((

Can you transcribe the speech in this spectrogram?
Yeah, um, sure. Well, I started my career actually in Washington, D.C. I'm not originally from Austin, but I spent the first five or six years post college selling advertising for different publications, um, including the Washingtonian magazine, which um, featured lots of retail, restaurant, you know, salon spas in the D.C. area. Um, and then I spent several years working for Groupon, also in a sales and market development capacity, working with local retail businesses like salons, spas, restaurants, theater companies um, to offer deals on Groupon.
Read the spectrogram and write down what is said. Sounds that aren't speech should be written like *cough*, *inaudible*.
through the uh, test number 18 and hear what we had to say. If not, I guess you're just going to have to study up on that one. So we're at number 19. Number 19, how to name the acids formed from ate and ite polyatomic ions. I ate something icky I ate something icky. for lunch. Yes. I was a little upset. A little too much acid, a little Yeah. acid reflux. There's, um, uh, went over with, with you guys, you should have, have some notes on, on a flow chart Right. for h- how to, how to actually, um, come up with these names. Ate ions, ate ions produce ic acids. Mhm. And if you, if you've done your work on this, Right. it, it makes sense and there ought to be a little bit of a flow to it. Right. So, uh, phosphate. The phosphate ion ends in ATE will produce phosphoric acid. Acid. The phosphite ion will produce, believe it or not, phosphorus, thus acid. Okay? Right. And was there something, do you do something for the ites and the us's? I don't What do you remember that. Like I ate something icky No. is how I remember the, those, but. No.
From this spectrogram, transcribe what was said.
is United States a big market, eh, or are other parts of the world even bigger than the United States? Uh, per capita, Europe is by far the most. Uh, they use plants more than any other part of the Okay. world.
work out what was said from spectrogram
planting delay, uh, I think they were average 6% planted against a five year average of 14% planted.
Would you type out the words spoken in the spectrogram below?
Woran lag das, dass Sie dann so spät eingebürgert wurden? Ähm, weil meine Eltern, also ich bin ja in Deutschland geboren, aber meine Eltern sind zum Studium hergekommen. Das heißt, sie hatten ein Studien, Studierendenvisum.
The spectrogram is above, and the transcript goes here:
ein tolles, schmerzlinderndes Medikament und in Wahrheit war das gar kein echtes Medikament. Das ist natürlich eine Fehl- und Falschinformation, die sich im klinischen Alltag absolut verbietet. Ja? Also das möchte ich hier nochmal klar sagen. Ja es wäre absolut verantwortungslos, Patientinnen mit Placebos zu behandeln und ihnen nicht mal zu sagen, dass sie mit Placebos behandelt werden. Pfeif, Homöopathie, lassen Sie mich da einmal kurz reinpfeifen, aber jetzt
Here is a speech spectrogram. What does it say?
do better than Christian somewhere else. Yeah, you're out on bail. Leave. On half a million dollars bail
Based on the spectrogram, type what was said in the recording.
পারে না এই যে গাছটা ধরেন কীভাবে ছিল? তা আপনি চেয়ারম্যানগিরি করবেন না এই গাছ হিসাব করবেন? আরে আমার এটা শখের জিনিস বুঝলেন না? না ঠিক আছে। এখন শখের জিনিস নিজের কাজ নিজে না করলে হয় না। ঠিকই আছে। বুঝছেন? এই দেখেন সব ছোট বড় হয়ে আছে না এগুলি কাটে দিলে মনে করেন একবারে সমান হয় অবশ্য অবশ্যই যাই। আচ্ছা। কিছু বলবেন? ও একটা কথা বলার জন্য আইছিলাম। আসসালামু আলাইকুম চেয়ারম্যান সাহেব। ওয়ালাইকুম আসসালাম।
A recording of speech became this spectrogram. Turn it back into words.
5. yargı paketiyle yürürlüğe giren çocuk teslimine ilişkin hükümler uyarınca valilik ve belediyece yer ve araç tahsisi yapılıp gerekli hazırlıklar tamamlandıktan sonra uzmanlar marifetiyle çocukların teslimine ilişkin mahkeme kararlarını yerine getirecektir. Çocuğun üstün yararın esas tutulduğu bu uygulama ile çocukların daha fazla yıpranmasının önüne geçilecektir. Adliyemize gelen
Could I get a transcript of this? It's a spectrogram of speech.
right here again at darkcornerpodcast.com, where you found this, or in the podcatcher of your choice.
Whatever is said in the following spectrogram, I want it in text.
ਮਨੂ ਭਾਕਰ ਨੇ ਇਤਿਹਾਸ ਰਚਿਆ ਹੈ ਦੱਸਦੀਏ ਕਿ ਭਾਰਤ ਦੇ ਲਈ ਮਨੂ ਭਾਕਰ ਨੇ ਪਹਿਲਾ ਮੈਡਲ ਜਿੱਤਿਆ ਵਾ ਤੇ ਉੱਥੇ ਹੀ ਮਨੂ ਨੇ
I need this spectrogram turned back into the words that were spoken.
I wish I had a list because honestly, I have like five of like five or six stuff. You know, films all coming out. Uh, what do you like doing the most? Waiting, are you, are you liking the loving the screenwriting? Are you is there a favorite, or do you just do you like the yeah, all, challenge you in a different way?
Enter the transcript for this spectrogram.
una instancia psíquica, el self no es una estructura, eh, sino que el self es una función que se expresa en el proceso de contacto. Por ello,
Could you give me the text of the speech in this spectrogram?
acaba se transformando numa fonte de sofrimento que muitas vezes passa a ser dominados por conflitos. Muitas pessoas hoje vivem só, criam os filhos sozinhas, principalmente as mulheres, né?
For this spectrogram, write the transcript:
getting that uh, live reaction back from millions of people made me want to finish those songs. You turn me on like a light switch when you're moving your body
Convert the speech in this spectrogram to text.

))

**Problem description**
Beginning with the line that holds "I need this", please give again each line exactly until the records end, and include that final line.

**Exercise response**
I need this spectrogram turned back into the words that were spoken.
I wish I had a list because honestly, I have like five of like five or six stuff. You know, films all coming out. Uh, what do you like doing the most? Waiting, are you, are you liking the loving the screenwriting? Are you is there a favorite, or do you just do you like the yeah, all, challenge you in a different way?
Enter the transcript for this spectrogram.
una instancia psíquica, el self no es una estructura, eh, sino que el self es una función que se expresa en el proceso de contacto. Por ello,
Could you give me the text of the speech in this spectrogram?
acaba se transformando numa fonte de sofrimento que muitas vezes passa a ser dominados por conflitos. Muitas pessoas hoje vivem só, criam os filhos sozinhas, principalmente as mulheres, né?
For this spectrogram, write the transcript:
getting that uh, live reaction back from millions of people made me want to finish those songs. You turn me on like a light switch when you're moving your body
Convert the speech in this spectrogram to text.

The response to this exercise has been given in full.